Your task: Exactly the lines from the one containing "Make a transcript" through the final line of the listing are to be retyped, and nothing more.

- - - -

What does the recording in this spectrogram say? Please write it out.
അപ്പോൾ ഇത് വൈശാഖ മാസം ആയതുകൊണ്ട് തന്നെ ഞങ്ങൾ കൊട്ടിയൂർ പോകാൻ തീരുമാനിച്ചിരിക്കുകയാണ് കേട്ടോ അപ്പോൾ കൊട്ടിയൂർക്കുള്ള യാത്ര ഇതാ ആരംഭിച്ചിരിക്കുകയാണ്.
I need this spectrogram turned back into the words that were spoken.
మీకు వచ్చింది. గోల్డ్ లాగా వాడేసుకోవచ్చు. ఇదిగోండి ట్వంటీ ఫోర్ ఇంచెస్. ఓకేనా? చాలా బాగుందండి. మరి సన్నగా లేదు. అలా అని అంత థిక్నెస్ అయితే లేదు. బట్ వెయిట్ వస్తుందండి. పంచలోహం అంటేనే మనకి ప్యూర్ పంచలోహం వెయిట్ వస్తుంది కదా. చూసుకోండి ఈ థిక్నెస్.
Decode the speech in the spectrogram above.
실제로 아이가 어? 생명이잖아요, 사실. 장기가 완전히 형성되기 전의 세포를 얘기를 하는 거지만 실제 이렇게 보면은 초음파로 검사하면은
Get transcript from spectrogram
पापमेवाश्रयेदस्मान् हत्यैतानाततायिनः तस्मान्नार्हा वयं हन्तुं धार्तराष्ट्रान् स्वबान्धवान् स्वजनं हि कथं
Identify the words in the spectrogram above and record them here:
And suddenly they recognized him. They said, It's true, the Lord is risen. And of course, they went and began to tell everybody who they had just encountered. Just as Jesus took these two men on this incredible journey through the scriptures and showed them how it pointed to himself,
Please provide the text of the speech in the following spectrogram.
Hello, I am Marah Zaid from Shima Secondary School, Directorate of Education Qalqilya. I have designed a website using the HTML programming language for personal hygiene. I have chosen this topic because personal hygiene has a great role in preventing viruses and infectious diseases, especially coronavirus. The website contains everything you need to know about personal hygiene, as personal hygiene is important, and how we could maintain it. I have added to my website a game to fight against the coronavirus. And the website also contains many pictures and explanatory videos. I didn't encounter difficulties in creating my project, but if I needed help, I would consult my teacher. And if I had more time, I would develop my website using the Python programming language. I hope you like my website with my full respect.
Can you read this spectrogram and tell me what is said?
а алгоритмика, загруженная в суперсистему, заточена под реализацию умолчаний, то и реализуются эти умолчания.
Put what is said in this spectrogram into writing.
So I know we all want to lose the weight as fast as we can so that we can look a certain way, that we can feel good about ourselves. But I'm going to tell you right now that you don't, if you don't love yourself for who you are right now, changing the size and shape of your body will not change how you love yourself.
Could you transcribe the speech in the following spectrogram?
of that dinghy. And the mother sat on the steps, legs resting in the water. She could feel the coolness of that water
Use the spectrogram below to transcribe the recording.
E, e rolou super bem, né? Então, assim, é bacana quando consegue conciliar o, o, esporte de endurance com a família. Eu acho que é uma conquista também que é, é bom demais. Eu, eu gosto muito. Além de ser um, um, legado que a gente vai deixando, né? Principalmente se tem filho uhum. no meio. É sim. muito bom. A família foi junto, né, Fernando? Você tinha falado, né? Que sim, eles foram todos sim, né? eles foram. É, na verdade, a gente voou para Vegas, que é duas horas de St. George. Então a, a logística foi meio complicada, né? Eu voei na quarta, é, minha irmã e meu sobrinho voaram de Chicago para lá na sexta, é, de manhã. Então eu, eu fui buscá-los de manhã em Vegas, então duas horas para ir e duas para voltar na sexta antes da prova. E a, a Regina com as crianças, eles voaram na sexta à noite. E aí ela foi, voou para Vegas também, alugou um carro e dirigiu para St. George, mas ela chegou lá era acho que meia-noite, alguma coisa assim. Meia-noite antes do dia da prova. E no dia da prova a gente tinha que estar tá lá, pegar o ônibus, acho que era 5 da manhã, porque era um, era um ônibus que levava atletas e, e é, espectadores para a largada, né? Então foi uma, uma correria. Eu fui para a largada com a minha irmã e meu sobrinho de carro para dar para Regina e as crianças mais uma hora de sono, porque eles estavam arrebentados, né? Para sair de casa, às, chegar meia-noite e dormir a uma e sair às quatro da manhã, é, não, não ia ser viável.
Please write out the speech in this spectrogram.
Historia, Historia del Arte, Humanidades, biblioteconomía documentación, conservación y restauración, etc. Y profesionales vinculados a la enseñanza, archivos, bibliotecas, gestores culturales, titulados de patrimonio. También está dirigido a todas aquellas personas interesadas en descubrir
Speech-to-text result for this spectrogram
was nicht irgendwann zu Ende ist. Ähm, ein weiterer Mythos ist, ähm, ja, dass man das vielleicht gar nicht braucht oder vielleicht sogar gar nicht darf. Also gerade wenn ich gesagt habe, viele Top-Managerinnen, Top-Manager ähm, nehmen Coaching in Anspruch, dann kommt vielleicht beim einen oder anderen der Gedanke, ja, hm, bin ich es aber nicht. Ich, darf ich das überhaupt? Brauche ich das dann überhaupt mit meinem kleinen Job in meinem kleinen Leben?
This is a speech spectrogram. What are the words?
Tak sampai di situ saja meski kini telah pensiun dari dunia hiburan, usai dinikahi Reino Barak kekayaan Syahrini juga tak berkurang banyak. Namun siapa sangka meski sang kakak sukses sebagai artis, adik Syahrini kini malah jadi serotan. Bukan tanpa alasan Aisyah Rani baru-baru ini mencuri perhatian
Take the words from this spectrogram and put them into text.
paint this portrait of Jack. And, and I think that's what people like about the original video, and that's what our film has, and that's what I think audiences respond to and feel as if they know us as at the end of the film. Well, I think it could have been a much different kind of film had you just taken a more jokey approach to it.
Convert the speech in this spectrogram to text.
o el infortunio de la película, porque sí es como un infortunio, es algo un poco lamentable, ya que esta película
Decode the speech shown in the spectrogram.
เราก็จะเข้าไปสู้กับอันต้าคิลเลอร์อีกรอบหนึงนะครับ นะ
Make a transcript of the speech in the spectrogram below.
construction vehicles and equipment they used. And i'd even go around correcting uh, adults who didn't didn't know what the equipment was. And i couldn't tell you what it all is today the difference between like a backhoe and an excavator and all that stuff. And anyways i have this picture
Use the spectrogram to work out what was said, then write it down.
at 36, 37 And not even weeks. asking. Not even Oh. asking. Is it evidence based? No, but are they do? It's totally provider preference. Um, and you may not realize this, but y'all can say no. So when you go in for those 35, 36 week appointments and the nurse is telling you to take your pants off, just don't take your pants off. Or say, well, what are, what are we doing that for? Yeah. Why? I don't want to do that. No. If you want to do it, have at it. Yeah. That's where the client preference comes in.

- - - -

Result below:
Make a transcript of the speech in the spectrogram below.
construction vehicles and equipment they used. And i'd even go around correcting uh, adults who didn't didn't know what the equipment was. And i couldn't tell you what it all is today the difference between like a backhoe and an excavator and all that stuff. And anyways i have this picture
Use the spectrogram to work out what was said, then write it down.
at 36, 37 And not even weeks. asking. Not even Oh. asking. Is it evidence based? No, but are they do? It's totally provider preference. Um, and you may not realize this, but y'all can say no. So when you go in for those 35, 36 week appointments and the nurse is telling you to take your pants off, just don't take your pants off. Or say, well, what are, what are we doing that for? Yeah. Why? I don't want to do that. No. If you want to do it, have at it. Yeah. That's where the client preference comes in.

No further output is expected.